This analysis examined data from the Lung Health Study to determine whether post-bronchodilator lung function predicts mortality. Overall, we found that the pre- and post-bronchodilator measures of lung function, whether used categorically (as stages of COPD) or continuously (as FEV1 % predicted) predicted mortality similarly. This finding suggests that post-bronchodilator lung function data may not be needed for studies that look at long term outcomes in COPD.
Most guidelines defining COPD say that spirometry should be performed after the administration of an adequate dose of an inhaled bronchodilator in order to minimize variability [4, 21]. These same guidelines, however, state that "neither bronchodilator nor oral glucocorticosteroid reversibility testing predicts disease progression, whether judged by decline in FEV1, deterioration of health status, or frequency of exacerbations in patients with a clinical diagnosis of COPD and abnormal spirometry. Small changes in FEV1 (e.g., < 400 ml) after administration of a bronchodilator do not reliably predict the patient's response to treatment" . Others have suggested that one cannot use prebronchodilator lung function to define COPD, the reason being that airflow limitation can be variable and that this component can be easily reverse with a bronchodilator . Other research, though, has suggested that bronchodilator responsiveness is highly variable and that "over half the patients initially classified as reversible by the ATS/GOLD definition would be reclassified had they attended on another occasion" .
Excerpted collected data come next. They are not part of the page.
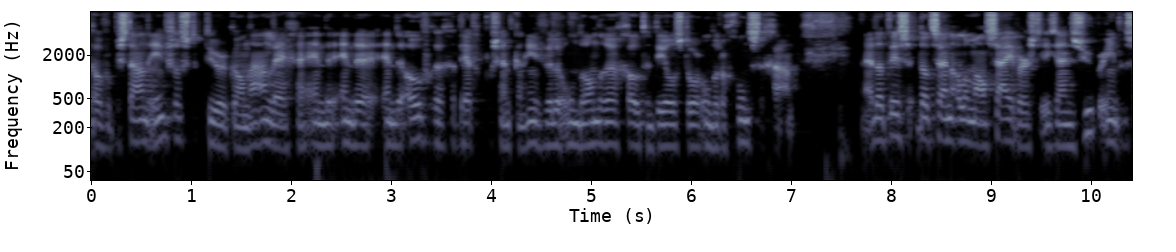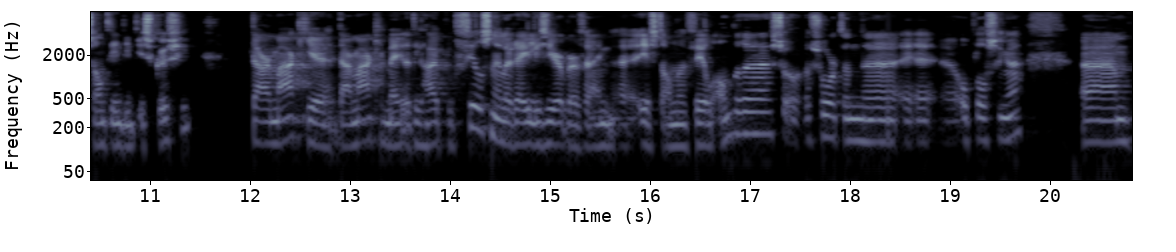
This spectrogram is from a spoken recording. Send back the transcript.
70% over bestaande infrastructuur kan aanleggen en de, en de, en de overige 30% kan invullen, onder andere grotendeels door onder de grond te gaan. Nou, dat, is, dat zijn allemaal cijfers, die zijn super interessant in die discussie. Daar maak je, daar maak je mee dat die Hyperloop veel sneller realiseerbaar zijn, is dan veel andere so soorten oplossingen. Um,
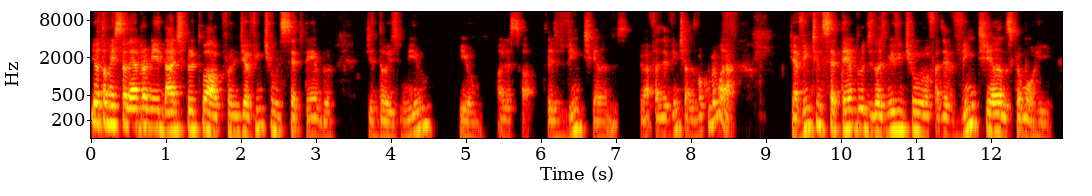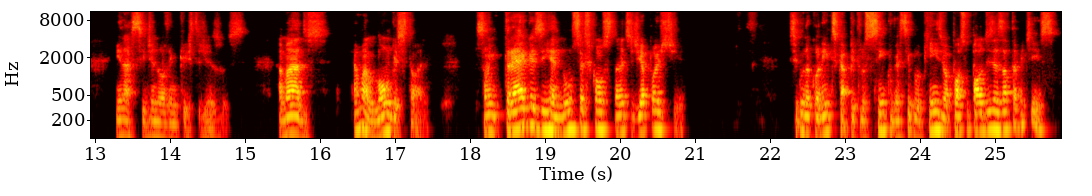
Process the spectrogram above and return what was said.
e eu também celebro a minha idade espiritual, que foi no dia 21 de setembro de 2000 2021. Olha só, fez 20 anos. Vai fazer 20 anos, vou comemorar. Dia 21 de setembro de 2021, eu vou fazer 20 anos que eu morri e nasci de novo em Cristo Jesus. Amados, é uma longa história. São entregas e renúncias constantes dia após dia. 2 Coríntios capítulo 5, versículo 15, o apóstolo Paulo diz exatamente isso.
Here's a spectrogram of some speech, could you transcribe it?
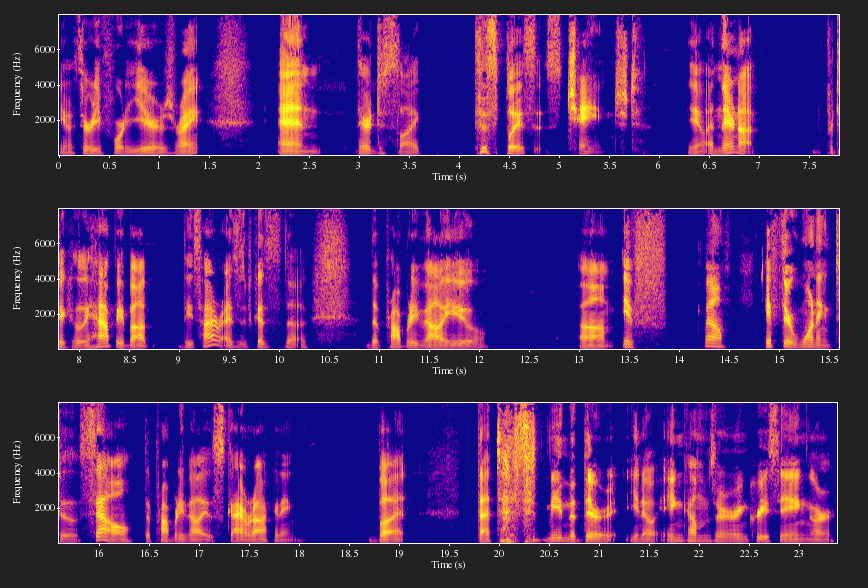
you know 30 40 years, right? And they're just like this place has changed. You know, and they're not particularly happy about these high rises because the the property value um if well, if they're wanting to sell, the property value is skyrocketing. But that doesn't mean that their, you know, incomes are increasing or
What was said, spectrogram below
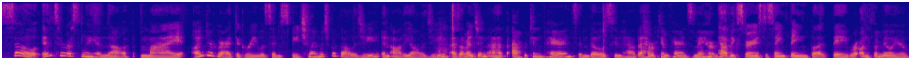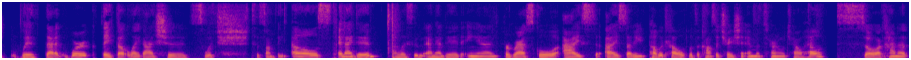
So, interestingly enough, my undergrad degree was in speech language pathology and audiology. Mm-hmm. As I mentioned, I have African parents, and those who have African parents may have experienced the same thing, but they were unfamiliar with that work. They felt like I should switch to something else, and I did. I listened and I did. And for grad school, I, I studied public health with a concentration in maternal child health. So I kind of,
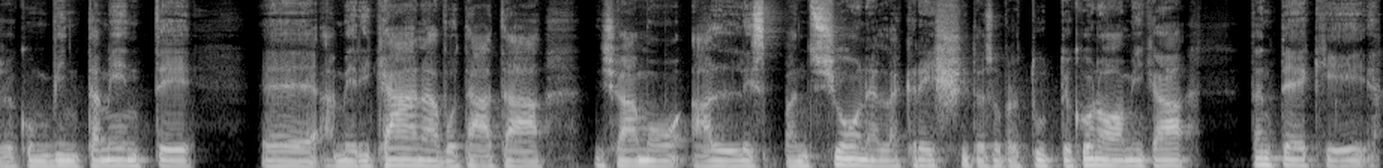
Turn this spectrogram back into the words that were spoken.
cioè convintamente eh, americana, votata diciamo all'espansione, alla crescita soprattutto economica, tant'è che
In population-based studies, one would expect that post-bronchodilator lung function measurement would reduce the prevalence of COPD. For example, in the PLATINO study, bronchodilator testing reduced the overall prevalence of FEV1/FVC% < 0.70 from 21.7% to 14% . In our analysis the prevalence of severe COPD was lower in the post- compared to the pre-bronchodilator lung function in both the year 1 (0.4% vs. 1.3%) and the year 5 (3.4% vs. 6.4%) cohorts. The finding of a lower prevalence, however, does not necessarily mean that this is the correct prevalence.
Others have looked at this problem in different ways. For example, Hansen et al studied 985 patients with COPD and found that the response to a bronchodilator was a positive prognostic factor along with FEV1 at baseline. However, if baseline FEV1 was substituted with post-bronchodilator FEV1, the bronchodilator reversibility became nonsignificant . Compared to our population, that population had much lower lung function (mean FEV1 38.5% of predicted compared to our mean FEV1 of 74.7%) and was much older (mean age 61.8 years at baseline compared to our mean age of 48.5 years). Still, the predictive value for FEV1 in their study was similar in the pre- (relative risk [RR] 0.60, 95% CI 0.54, 0.81) and post- bronchodilator (RR 0.62, 95% CI 0.56, 0.69) models.
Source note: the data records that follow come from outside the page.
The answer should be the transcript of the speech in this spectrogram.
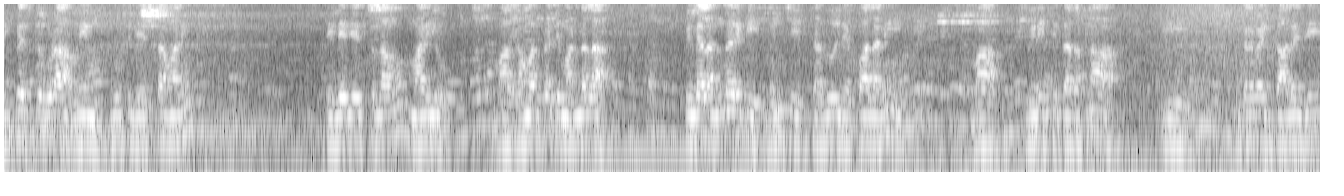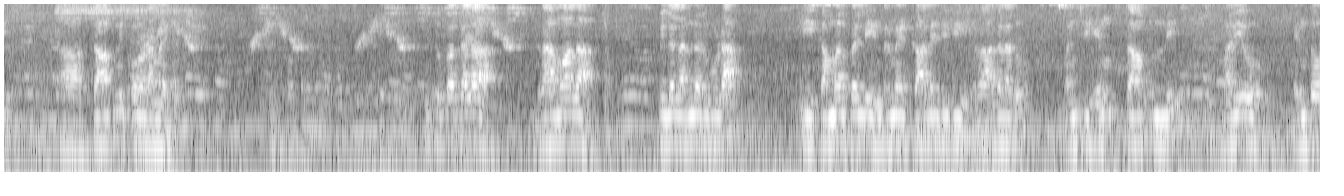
రిక్వెస్ట్ కూడా మేము పూర్తి చేస్తామని తెలియజేస్తున్నాము. మరియు మా కమర్పల్లి మండల పిల్లలందరికీ మంచి చదువులు చెప్పాలని మా విడిసి తరఫున ఈ ఇంటర్మీడియట్ కాలేజీ స్టాఫ్ని కోరడమైంది చుట్టుపక్కల గ్రామాల పిల్లలందరూ కూడా ఈ కమ్మర్పల్లి ఇంటర్మీడియట్ కాలేజీకి రాగలరు. మంచి యంగ్ స్టాఫ్ ఉంది. మరియు ఎంతో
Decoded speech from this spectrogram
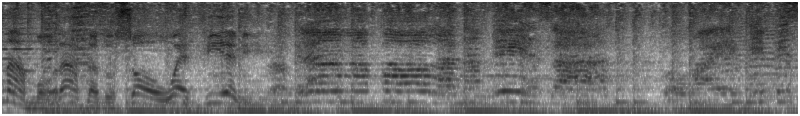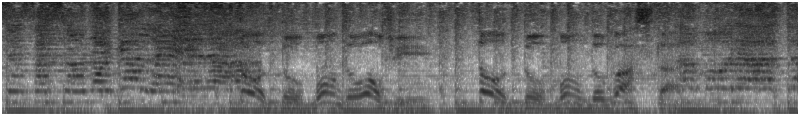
Namorada do Sol FM. Programa Bola na Mesa, com a equipe sensação da galera. Todo mundo ouve, todo mundo gosta. Namorada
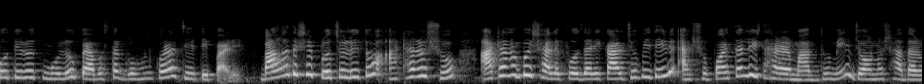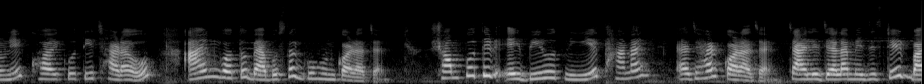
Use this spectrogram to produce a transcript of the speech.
প্রতিরোধমূলক ব্যবস্থা গ্রহণ করা যেতে পারে। বাংলাদেশে প্রচলিত আঠারোশো আটানব্বই সালে ফৌজদারি কার্যবিধির একশো পঁয়তাল্লিশ ধারার মাধ্যমে জনসাধারণের ক্ষয়ক্ষতি ছাড়াও আইনগত ব্যবস্থা গ্রহণ করা যায়। সম্পত্তির এই বিরোধ নিয়ে থানায় এজাহার করা যায়। চাইলে জেলা ম্যাজিস্ট্রেট বা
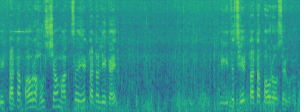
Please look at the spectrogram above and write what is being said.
ते टाटा पॉवर हाऊसच्या मागचं हे टाटा लेक आहे. आणि इथंच हे टाटा पॉवर हाऊस आहे बघा.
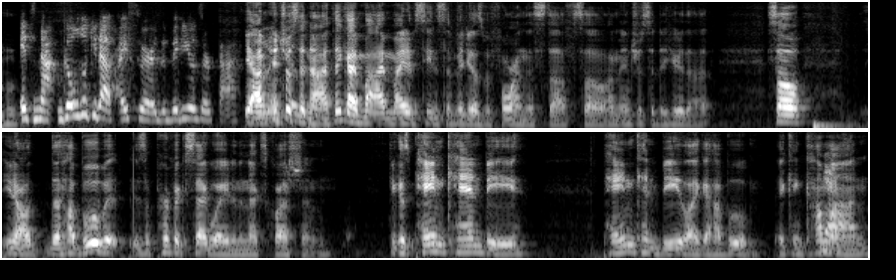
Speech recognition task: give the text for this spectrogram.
It's not. Go look it up. I swear the videos are fast. yeah, I'm interested now. I think I, I might have seen some videos before on this stuff, so I'm interested to hear that. So, you know, the haboob is a perfect segue to the next question, because pain can be, pain can be like a haboob. It can come Yes. on,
Burrows acknowledged the complexity of the relation between bronchodilator responsiveness and outcomes in obstructive lung disease . He noted that different studies had varying results [27, 28] and suggested that several factors, such as how baseline lung function is determined, how responsiveness is measured, and the prevalence of "asthma" in the studied population, may be important determinants of outcomes. His conclusion that mortality is "related to age and to a low initial post-bronchodilator FEV1" provides, in part, the historic rationale for using post-bronchodilator lung function to define COPD.
This study has limitations that are important to its interpretation. The most important was that it was not a true "population-based" study but was a clinical intervention trial that targeted early COPD. Study participants had to be current smokers at entry with lung function that was mildly abnormal, and subjects who regularly used bronchodilators were excluded. Although asthma history was not a specific exclusion criterion, excluding people with regular bronchodilator use had the net effect of eliminating subjects with clinically significant asthma from the population. Thus, these findings may not necessarily apply to a population that includes never smokers or where a large proportion of the population has asthma that is symptomatic. Also, a more inclusive population of smokers where reversibility is more common may have yielded different results. This limitation is decreased by our study design that looked at data from the year 1 and year 5 follow-up, at which point some subjects had stopped smoking and many developed symptoms consistent with asthma or COPD. In addition, one would not expect the post-bronchodilator FEV1 of never smokers (in the absence of asthma) to differ significantly from the pre-bronchodilator value. Finally, the dose of bronchodilator used in this study (two inhalations, 200-μg total dose, of isoproterenol) is less than what has been used in other clinical trials, some of which have used 400 μg of isoproterenol and 400 μg of albuterol . Thus, it is unknown whether the findings would be similar if a "maximal bronchodilitation" protocol was used.
Another limitation was the absence of other important measures of COPD, such as an impaired exercise testing, impaired diffusion capacity or abnormal imaging. Recent work [30–32] in COPD has highlighted that measures other than lung function are important predictors of impaired function and poor outcomes. Lung function remains, however, the primary means of diagnosing and classifying COPD at the present time and this is unlikely to change in the foreseeable future.